A Perfect Quarterback’s Near-Perfect Quarter

How Patrick Mahomes led the Kansas City Chiefs back from the brink in Super Bowl LIV.

Patrick Mahomes celebrates after winning Super Bowl LIV.
Check the scoreboard: Patrick Mahomes may have just thrown for another touchdown. Tom Pennington/Getty Images

Down 10 points in the fourth quarter of Super Bowl LIV on Sunday, Patrick Mahomes briefly impersonated a normal human quarterback. The Kansas City Chiefs star threw an interception, his second of the evening. It marked the first time all season that Mahomes had thrown multiple picks in a game, and he had no one to blame but himself. With his team approaching the San Francisco 49ers’ end zone, Mahomes fired a pass behind Tyreek Hill and the receiver could only tip the ball into the waiting arms of cornerback Tarvarius Moore.

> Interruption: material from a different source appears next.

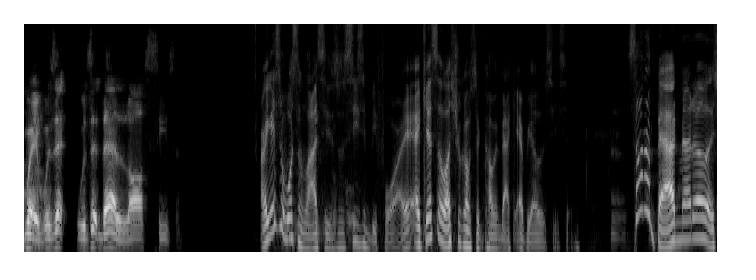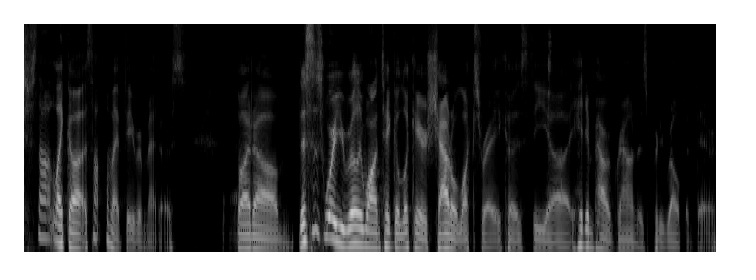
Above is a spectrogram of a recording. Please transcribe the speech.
Wait, um, was it was it there last season? I guess it was wasn't last season season. It was the season before. I, I guess Electric Cup's been coming back every other season. Yeah. It's not a bad meta. It's just not like a. It's not one of my favorite metas. But um, this is where you really want to take a look at your Shadow Luxray because the uh, hidden power ground is pretty relevant there.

Mahomes has barely had a sub-phenomenal moment in his two years as an NFL starter, so watching him err during the biggest game of his career was like watching a variety show knife thrower draw blood. This wasn’t supposed to happen. The Chiefs’ loss to the Patriots in last year’s playoffs doesn’t really court, because Mahomes didn’t get the ball in overtime. This year, Mahomes had been infallible in the postseason, throwing eight touchdowns and no interceptions. And he decided to transform into a pumpkin now, with the Chiefs down 20–10? I almost slapped the side of my TV, just in case the interception was the result of a shoddy signal.

The signal turned out to be fine. (And yes, I use an antenna.) In a matter of minutes, Mahomes and the Chiefs had scored 21 points on their way to a 31–20 Super Bowl victory.

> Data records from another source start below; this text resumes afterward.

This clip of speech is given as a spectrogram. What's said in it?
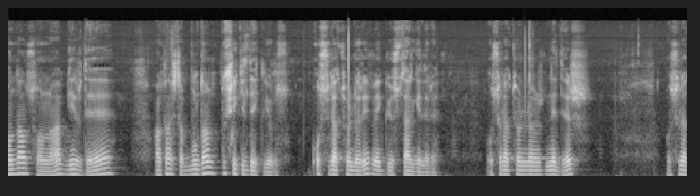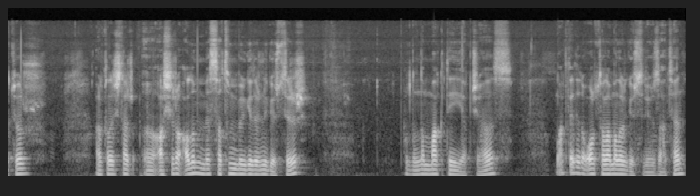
Ondan sonra bir de arkadaşlar buradan bu şekilde ekliyoruz. Osilatörleri ve göstergeleri. Osilatörler nedir? Osilatör arkadaşlar e, aşırı alım ve satım bölgelerini gösterir. Buradan da MACD'yi yapacağız. MACD'de de ortalamaları gösteriyor zaten.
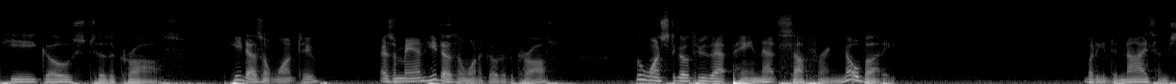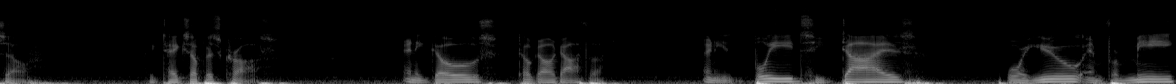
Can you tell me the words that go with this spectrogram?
he goes to the cross. He doesn't want to. As a man, he doesn't want to go to the cross. Who wants to go through that pain, that suffering? Nobody. But he denies himself. He takes up his cross and he goes to Golgotha and he bleeds, he dies for you and for me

For most teams, giving the ball to San Francisco at such a late stage of the game would be a fatal wound. The Niners’ fearsome run game can usually bleed the clock dry, but they only managed to knock a few minutes off before Kansas City forced a punt.

Seeing as Mahomes had already filled his playoff quota for mistakes, the quarterback had little choice but to make things look easy against the league’s best defense. Sure, there were backs-against-the-wall moments, like when Kansas City faced a third-and-15 with 7:13 left on the clock, but I like to imagine Mahomes got into that jam on purpose. When else would he get the chance to show off his SCUD-missile arm by completing a 44-yard pass to Hill?

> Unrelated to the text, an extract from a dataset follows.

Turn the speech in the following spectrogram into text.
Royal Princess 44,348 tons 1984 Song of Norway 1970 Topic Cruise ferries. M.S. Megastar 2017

The ball was in the air for 57.1 yards on that play, making it Mahomes’ longest airborne completion of the season. The ensuing touchdown pass to tight end Travis Kelce was a little more elementary, parabolically speaking.

Being up three points to Kansas City is like being down 17 points to a normal team. In the playoffs they’d erased double-digit deficits to both the Houston Texans (24 points) and Tennessee Titans (10 points). So the 49ers’ best hope was to hold onto the ball and run out the clock. Instead, they went three-and-out, leaving Kansas City with ample time to maraud down the field.

Mahomes and the Chiefs wouldn’t need much of it. They went to a no-huddle offense in the fourth quarter, which for them is like switching the game’s settings to “easy.” Only two minutes and 26 seconds transpired between Mahomes stepping on the field and Damien* Williams crossing the goal line to give Kansas City a 24–20 lead.

The Chiefs’ final touchdown of the evening came when Williams burst around the edge for a 38-yard run. They were actually trying to wind down the clock at that point, but this offense simply can’t resist putting up points. Gluttony may be the only thing we can fault them for.

I want to say that Mahomes will remember this daring, come-from-behind victory for the rest of his life, but there’s a chance it’ll get lost among all his future Super Bowl successes. He’s only 24 years old, which is an awfully young age to ascend to football perfection. Thank heavens he still knows how to make a mistake every now and then, if only to keep things interesting.

Correction, Feb. 3, 2020: This post originally misspelled Damien Williams’ first name.